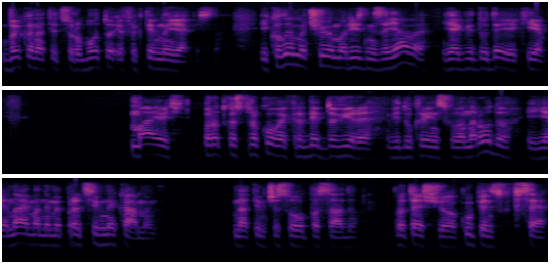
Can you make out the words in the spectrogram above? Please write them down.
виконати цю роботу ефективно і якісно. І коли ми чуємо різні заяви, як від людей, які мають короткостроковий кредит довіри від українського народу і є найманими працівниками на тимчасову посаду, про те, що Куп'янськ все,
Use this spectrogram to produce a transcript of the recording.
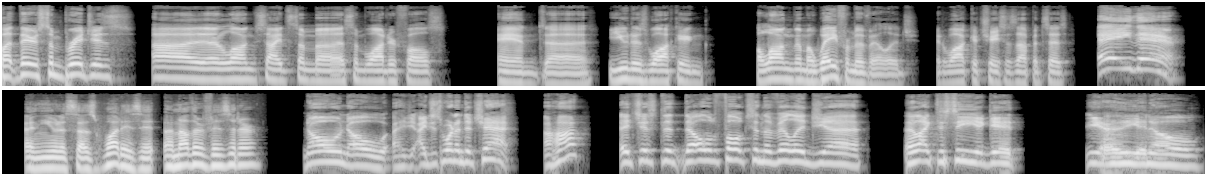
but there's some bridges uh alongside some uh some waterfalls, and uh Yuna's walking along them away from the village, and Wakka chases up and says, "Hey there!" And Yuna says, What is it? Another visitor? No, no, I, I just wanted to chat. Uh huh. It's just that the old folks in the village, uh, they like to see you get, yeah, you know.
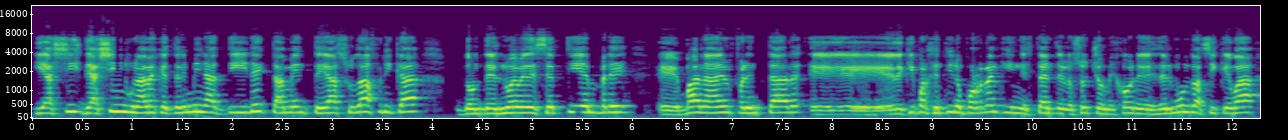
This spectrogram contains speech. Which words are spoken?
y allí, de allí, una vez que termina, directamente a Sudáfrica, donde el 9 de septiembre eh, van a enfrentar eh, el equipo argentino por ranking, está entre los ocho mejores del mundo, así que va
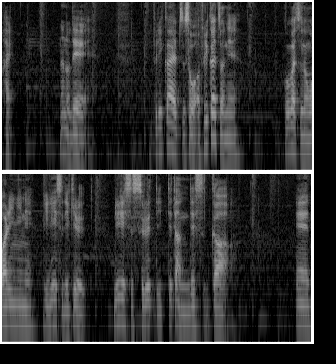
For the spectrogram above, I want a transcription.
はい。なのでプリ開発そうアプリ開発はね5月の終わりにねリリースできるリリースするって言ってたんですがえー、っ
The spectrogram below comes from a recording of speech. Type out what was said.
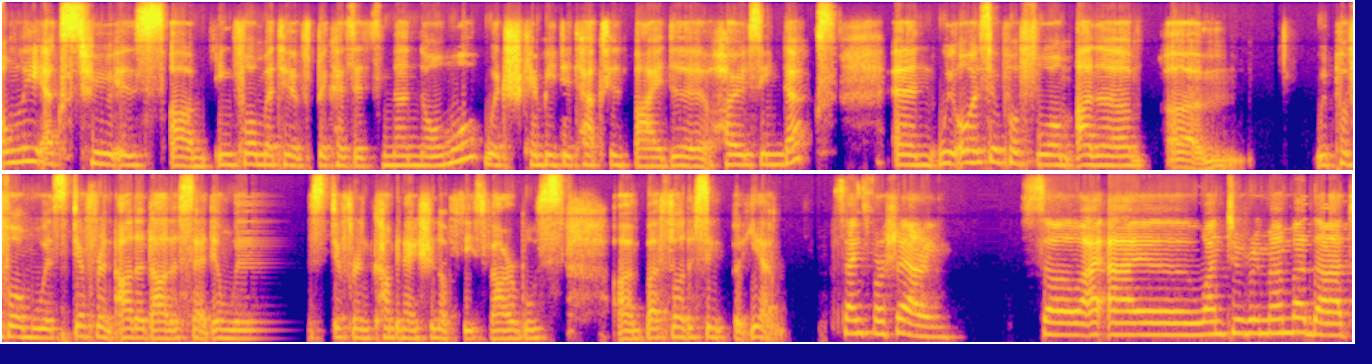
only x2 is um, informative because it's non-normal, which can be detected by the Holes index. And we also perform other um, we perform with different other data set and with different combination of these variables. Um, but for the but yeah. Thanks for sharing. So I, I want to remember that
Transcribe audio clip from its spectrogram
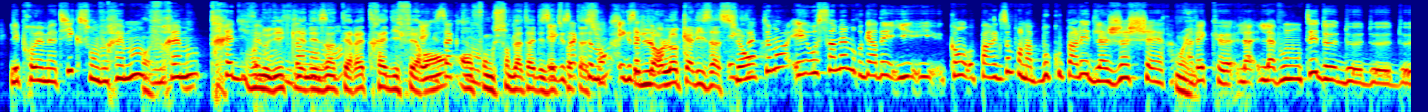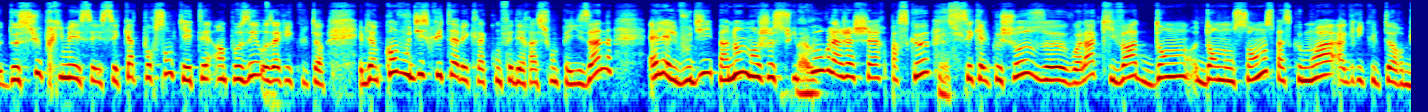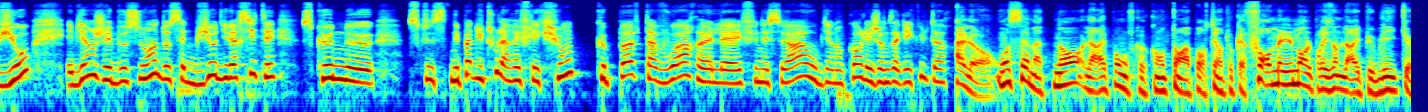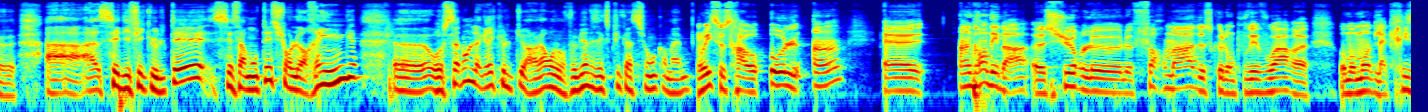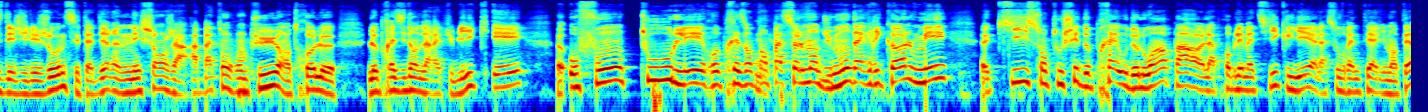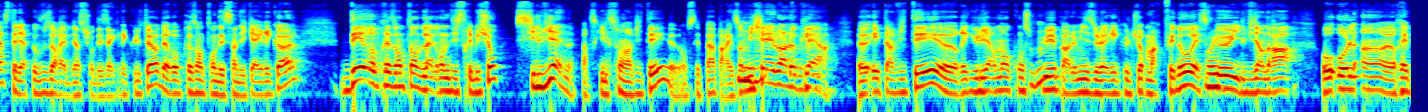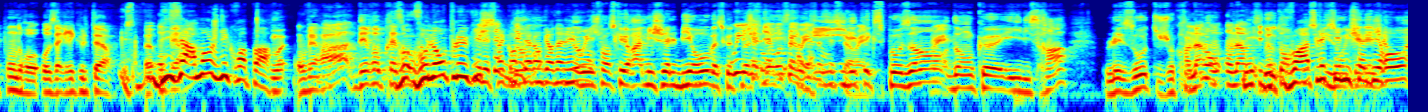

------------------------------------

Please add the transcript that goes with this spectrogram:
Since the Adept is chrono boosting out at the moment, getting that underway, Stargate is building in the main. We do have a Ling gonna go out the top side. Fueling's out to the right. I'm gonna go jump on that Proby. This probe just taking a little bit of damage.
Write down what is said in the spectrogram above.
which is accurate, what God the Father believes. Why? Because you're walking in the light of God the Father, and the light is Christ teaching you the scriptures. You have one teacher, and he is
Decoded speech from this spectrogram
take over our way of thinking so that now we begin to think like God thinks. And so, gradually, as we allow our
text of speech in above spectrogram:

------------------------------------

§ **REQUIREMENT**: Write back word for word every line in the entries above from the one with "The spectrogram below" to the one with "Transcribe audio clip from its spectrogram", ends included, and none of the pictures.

§ **RESPONSE**:
The spectrogram below comes from a recording of speech. Type out what was said.
only x2 is um, informative because it's non-normal, which can be detected by the Holes index. And we also perform other um, we perform with different other data set and with different combination of these variables. Um, but for the but yeah. Thanks for sharing. So I, I want to remember that
Transcribe audio clip from its spectrogram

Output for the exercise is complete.